With tax cutting programs since the Reagan administration wars and defense spending have generally been accomplished without raising taxes to pay for them. I believe that President Roosevelt probably didn’t get his ideal 90% tax rate on the rich made law until the outbreak of the Second World War though the depression before had perhaps supported a legislative increase in taxes to benefit the public sector. Wars that are fought without raising taxes in the U.S.A. along with great defense spending even during peace rely in loans/bonds sold to the rich. The nation pays for that for decades or centuries. While inflation remains low and wealth is concentrated through a number of mechanical networking means of technical power the public debt is a great lever on the public sector reinforcing the corporate ad hoc governing state of an elite 1% of the people over ever one else to have their way. They own the broadcast media and increasingly the Internet and suppress or marginalize any sort of dissent or suggestion within Democratic means for changing ratios of taxation and public capital (that does not require socialism incidentally for effective reform).
I believe the United States following the black pimpernel administration and the most recent tax cuts have passed over the event horizon into the realm of corporatism as the de facto political structure of the United States and that little can be done about it. Few understand it and fewer have the will or capacity to return to a reformed constitutional democracy since even the interpretation of the constitution by the High Court has become one of creative fiction.
Capital makes for good reading, tough John Saul’s book from 1999, I believe, named ‘The Unconscious Civilization’ describing corporatism, and perhaps ‘Ecological Economics’, and some political philosophy about the nature of capitalism in addition to Adam Smith’s ‘The Wealth of Nations’ probably are required readings if one is to understand Smith’s idea about breaking up concentrated wealth and power latent in the Aristocracy of England in his day sufficient well empirically to think about creating a reformed constitutional democracy in the United States with a sustainable ecospheric relationship that provides and supports the means for enabling citizens to achieve their maximum inventive and productive potential that would keep them happy.
In contemporary popular economic philosophy there is generally confusion about the relation between private capital and public such that it is believed that to reform and to have a more equitable distribution of wealth private capital must be shifted to public capital and that of course is the road towards socialism. That mistaken belief readily overlooks the possibility of reforming private capital and reforming tax and business laws to assure that wealth is not concentrated and that everyone has an equal opportunity to produce and conserve capital without the problem of running into the obstruction of inherited concentrated wealth that dominates capital.

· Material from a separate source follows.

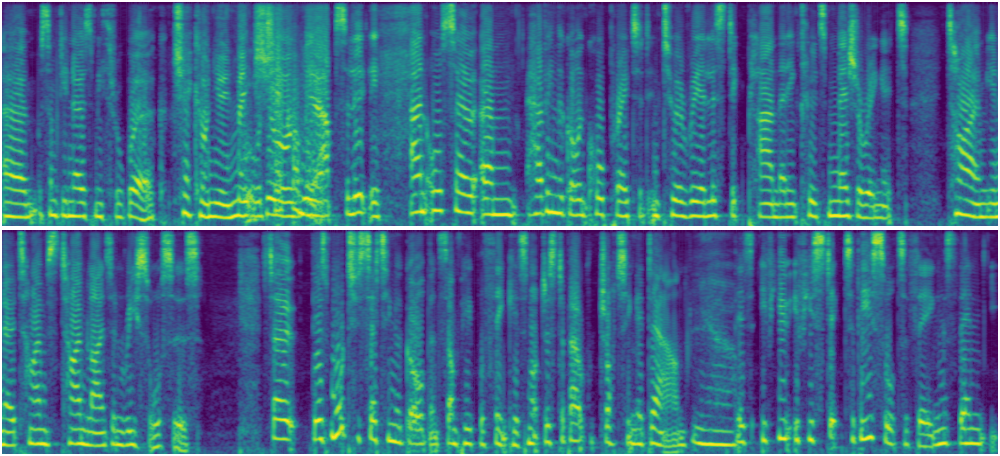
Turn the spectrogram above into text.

With the British invention of evolution theory a major change has occurred in support of the British method of concentrating wealth for the benefit of elites. Adam smith of course opposed and reformed that policy that is recurring now. Evolution theory made a political device appeals to every godless goon and immoral thug in the west seeking an amoral environment to exist in as a kind of amoeba without civic or moral concerns under the aristocratic supervision of behavioral evolutionary biologists. The trend isn’t good for the American paradigm.